#### Task directions:
Repeat exactly the lines of the material below that run from the "spoken text, source: spectrogram above" line to the "Could I get" line, including both, and do not carry over any pictures.

#### Source material:
********

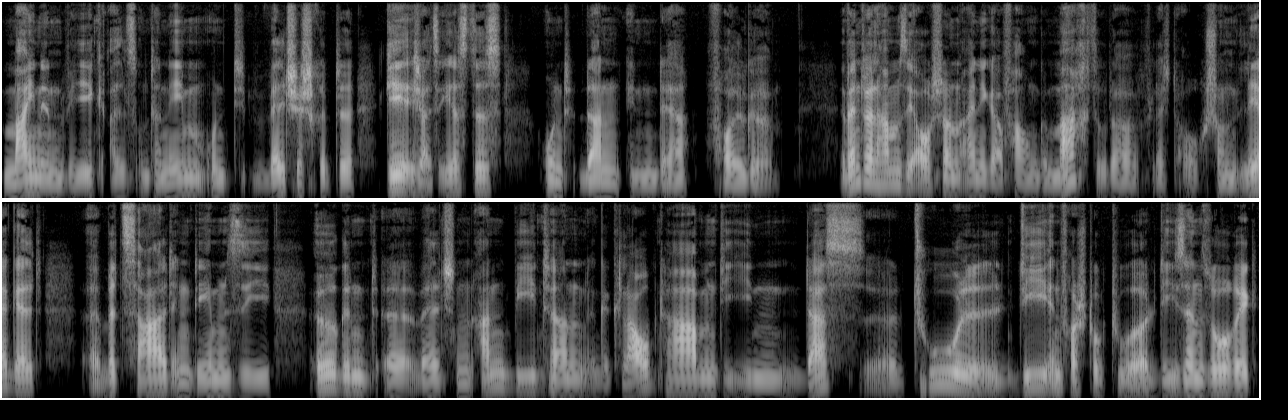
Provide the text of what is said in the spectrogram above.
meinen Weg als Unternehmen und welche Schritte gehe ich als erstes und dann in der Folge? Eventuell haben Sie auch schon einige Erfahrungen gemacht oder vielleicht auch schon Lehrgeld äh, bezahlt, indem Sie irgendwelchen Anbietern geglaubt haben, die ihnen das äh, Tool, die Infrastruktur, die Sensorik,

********

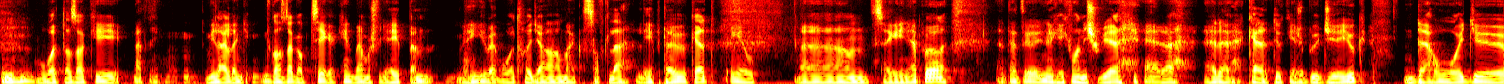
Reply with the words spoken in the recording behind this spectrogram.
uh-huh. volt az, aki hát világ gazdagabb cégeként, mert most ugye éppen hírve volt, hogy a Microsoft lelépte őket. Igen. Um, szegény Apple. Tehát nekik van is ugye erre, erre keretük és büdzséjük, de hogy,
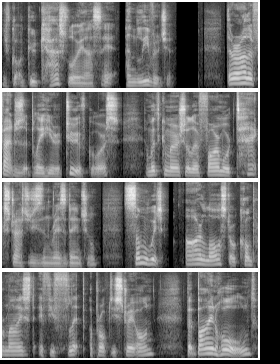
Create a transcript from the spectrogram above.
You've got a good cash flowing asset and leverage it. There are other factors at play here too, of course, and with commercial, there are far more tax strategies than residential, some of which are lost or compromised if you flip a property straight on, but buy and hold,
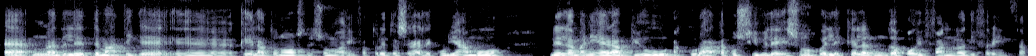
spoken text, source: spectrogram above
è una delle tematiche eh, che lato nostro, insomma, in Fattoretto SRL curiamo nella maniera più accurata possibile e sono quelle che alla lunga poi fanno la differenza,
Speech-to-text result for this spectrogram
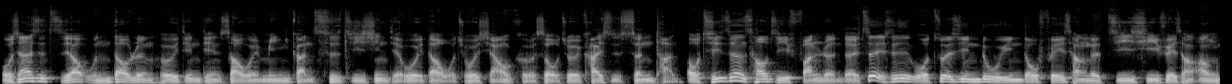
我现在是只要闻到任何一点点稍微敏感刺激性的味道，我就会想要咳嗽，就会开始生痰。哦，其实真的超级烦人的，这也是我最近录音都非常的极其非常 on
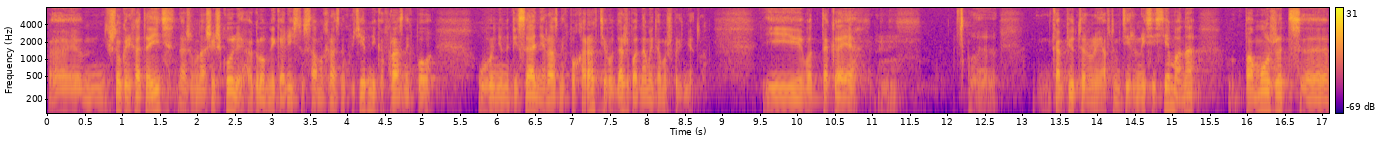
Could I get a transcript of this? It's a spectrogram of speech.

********

#### Response to the exercise:
spoken text, source: spectrogram above
è una delle tematiche eh, che lato nostro, insomma, in Fattoretto SRL curiamo nella maniera più accurata possibile e sono quelle che alla lunga poi fanno la differenza,
Speech-to-text result for this spectrogram
我现在是只要闻到任何一点点稍微敏感刺激性的味道，我就会想要咳嗽，就会开始生痰。哦，其实真的超级烦人的，这也是我最近录音都非常的极其非常 on
Could I get a transcript of this? It's a spectrogram of speech.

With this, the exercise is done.